*** Opening Data provided ***

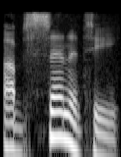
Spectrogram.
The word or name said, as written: obscenity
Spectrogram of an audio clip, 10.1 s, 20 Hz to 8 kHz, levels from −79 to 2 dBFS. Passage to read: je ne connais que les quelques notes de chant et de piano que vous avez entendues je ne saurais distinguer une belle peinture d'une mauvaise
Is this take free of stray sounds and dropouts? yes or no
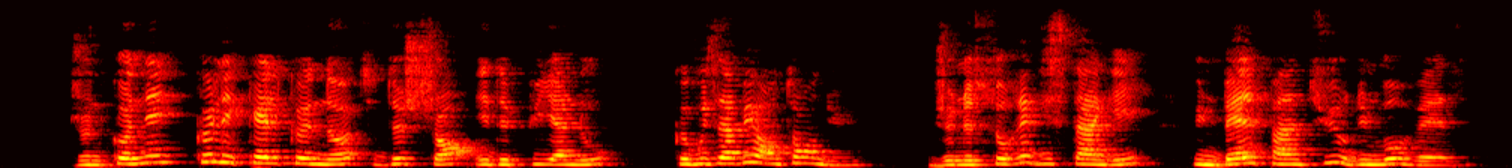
yes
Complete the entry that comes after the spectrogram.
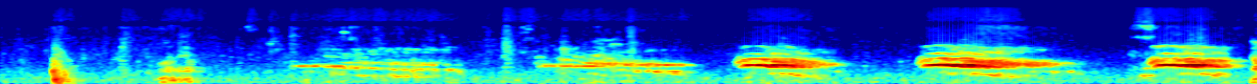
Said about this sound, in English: This is a bobcat.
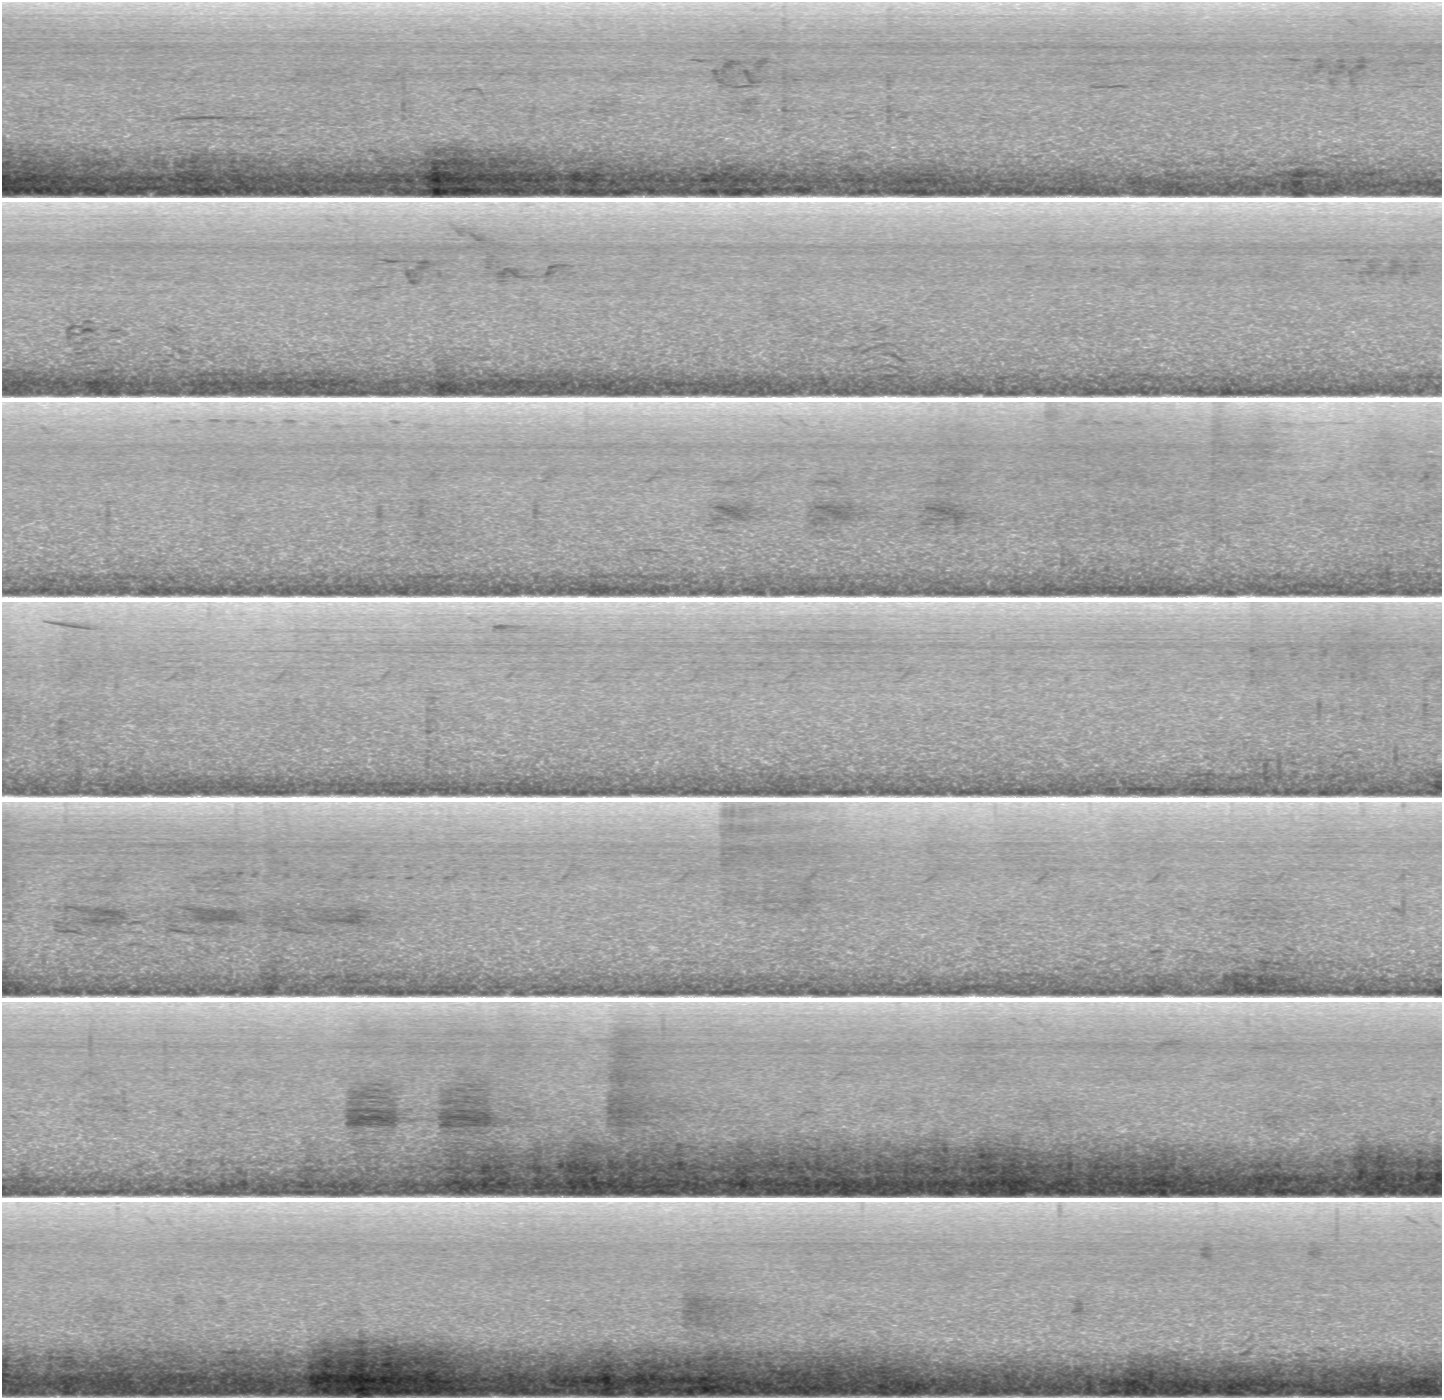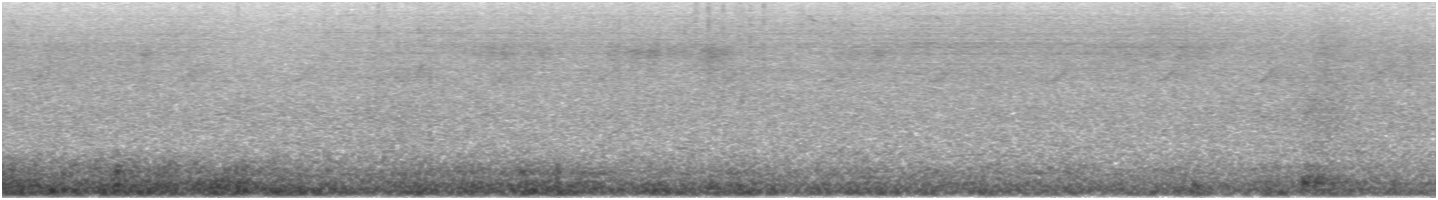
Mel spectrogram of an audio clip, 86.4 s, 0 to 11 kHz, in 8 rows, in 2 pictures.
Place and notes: Boriso Nemcovo skveras, Žvėryno sen, Vilnius, Lietuva - Before thunderstorm
The two ponds are separated by a bridge and there are several trees nearby. The ponds are surrounded by residential houses on all sides, a street on one side and a meadow on the other. The meadow is covered with individual deciduous trees.
At the time of recording it was raining lightly, with light winds, thundering at intervals of ~1-1'30min.
Waterfowl with chicks - pochards, mallards, crows, pigeons. Occasional sounds of passing cars, people talking could be heard.
Vilniaus miesto savivaldybė, Vilniaus apskritis, Lietuva, 11 June 2021, 14:00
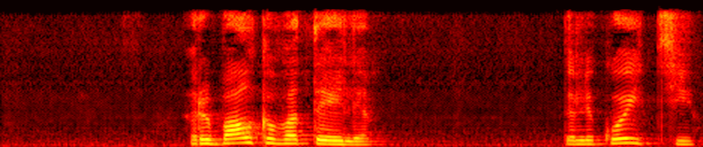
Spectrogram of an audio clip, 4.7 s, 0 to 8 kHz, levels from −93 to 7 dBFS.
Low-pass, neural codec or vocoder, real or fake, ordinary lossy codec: 7.2 kHz; codec, 24 kHz, 3.1 kbps, DualCodec; fake; AAC, 48 kbps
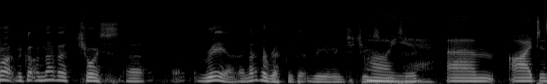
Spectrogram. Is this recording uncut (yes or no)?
no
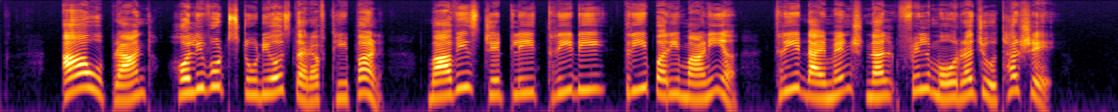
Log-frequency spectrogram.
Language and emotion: Gujarati, neutral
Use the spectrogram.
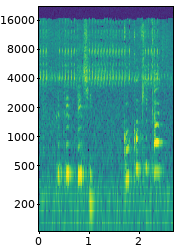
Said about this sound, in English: If you listen closely, you'll hear the crickets in the lake.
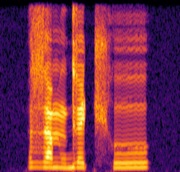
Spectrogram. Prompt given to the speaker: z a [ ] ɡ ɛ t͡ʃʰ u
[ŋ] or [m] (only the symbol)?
m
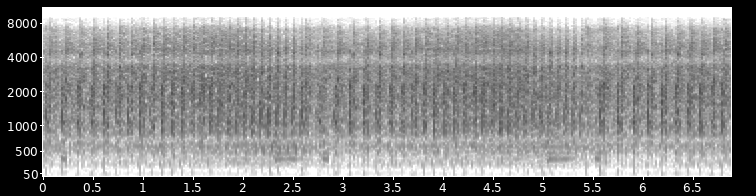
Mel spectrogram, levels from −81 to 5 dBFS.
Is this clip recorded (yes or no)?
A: yes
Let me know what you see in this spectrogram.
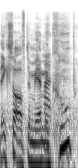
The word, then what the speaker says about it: Coop: Øh, min forlod har haft det med at udtale Coop for Coop, på mm. trods af, at øh, de sådan siger det korrekt i alle deres reklamer.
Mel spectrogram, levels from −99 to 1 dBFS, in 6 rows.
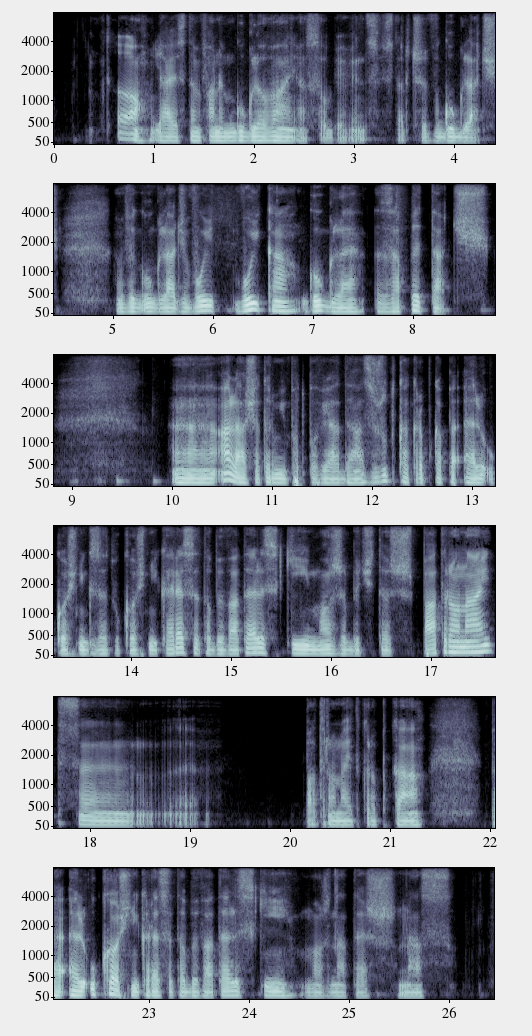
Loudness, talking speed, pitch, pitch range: -21 LUFS, 80 wpm, 95 Hz, 90-105 Hz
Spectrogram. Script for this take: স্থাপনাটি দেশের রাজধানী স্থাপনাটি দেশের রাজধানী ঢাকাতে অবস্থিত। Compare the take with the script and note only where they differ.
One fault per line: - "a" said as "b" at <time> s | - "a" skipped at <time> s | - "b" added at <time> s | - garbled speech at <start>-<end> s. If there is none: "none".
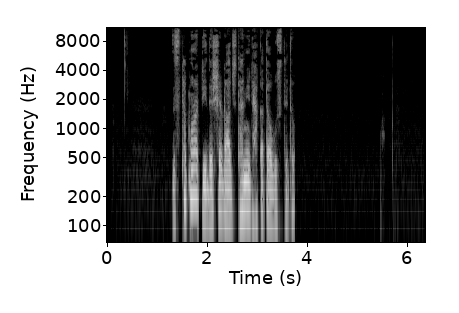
- "স্থাপনাটি দেশের রাজধানী" skipped at 2.8 s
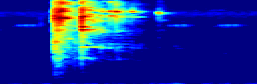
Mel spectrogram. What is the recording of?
A glass being hit and shattering. High pitched, single hit and break. Small glass.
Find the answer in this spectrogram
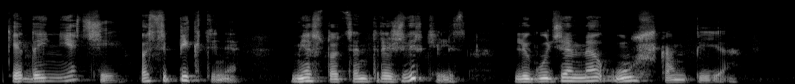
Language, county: Lithuanian, Utena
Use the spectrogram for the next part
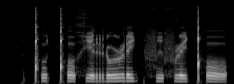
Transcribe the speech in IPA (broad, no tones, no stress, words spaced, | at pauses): ǃʰuǃʰoxirɽuɭ ɾikfifɭi ǃʰo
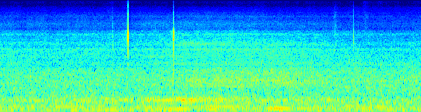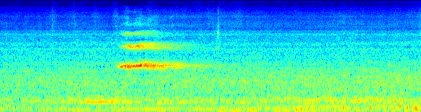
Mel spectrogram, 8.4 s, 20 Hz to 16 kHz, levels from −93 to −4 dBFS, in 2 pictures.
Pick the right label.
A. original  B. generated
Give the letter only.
B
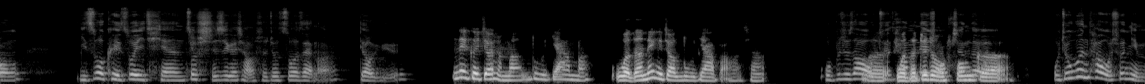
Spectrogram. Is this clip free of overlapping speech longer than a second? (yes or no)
no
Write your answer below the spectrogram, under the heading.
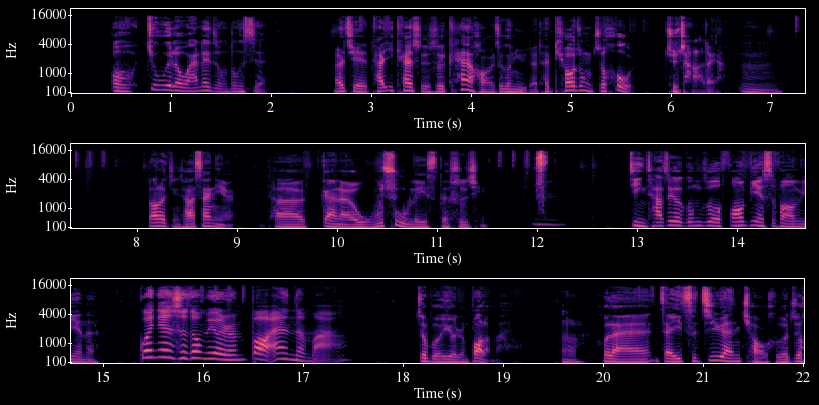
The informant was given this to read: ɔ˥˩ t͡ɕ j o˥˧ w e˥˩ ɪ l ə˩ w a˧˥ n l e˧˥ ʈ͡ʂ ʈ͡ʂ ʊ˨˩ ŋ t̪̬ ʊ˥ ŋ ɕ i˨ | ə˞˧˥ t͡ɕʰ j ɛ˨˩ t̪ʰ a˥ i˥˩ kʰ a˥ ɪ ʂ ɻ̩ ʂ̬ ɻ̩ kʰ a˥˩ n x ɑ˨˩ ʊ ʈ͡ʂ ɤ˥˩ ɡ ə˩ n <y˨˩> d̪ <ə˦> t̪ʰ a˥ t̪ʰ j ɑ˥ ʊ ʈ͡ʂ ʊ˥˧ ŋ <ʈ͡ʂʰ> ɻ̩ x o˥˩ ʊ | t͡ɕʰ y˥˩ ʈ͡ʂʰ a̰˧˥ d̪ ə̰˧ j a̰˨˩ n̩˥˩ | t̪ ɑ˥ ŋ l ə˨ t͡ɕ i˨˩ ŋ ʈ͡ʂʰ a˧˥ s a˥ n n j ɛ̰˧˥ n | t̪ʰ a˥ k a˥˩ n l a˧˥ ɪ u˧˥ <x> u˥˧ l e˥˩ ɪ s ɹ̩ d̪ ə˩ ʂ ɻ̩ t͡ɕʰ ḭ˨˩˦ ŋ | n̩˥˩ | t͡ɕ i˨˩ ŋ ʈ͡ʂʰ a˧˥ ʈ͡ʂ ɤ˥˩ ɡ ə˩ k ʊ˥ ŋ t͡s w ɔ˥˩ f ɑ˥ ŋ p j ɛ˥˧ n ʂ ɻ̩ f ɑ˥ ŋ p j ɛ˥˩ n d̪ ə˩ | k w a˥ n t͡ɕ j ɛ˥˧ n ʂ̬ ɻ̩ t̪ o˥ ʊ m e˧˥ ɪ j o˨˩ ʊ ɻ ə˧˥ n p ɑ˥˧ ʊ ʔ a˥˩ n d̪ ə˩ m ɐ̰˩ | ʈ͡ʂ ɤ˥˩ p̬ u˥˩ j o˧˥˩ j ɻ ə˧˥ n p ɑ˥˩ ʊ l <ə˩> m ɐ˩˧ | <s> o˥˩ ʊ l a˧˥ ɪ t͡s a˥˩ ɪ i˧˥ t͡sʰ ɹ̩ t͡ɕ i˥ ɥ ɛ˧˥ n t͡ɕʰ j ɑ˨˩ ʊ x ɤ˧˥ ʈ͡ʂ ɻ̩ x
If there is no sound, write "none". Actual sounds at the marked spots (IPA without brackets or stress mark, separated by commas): y˨˩, ə˦, ʈ͡ʂ, ʂ, ə˩, x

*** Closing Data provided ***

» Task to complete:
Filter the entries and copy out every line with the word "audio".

» Exercise answer:
Spectrogram of an audio clip, 10.1 s, 20 Hz to 8 kHz, levels from −79 to 2 dBFS. Passage to read: je ne connais que les quelques notes de chant et de piano que vous avez entendues je ne saurais distinguer une belle peinture d'une mauvaise
Mel spectrogram of an audio clip, 86.4 s, 0 to 11 kHz, in 8 rows, in 2 pictures.
Spectrogram of an audio clip, 4.7 s, 0 to 8 kHz, levels from −93 to 7 dBFS.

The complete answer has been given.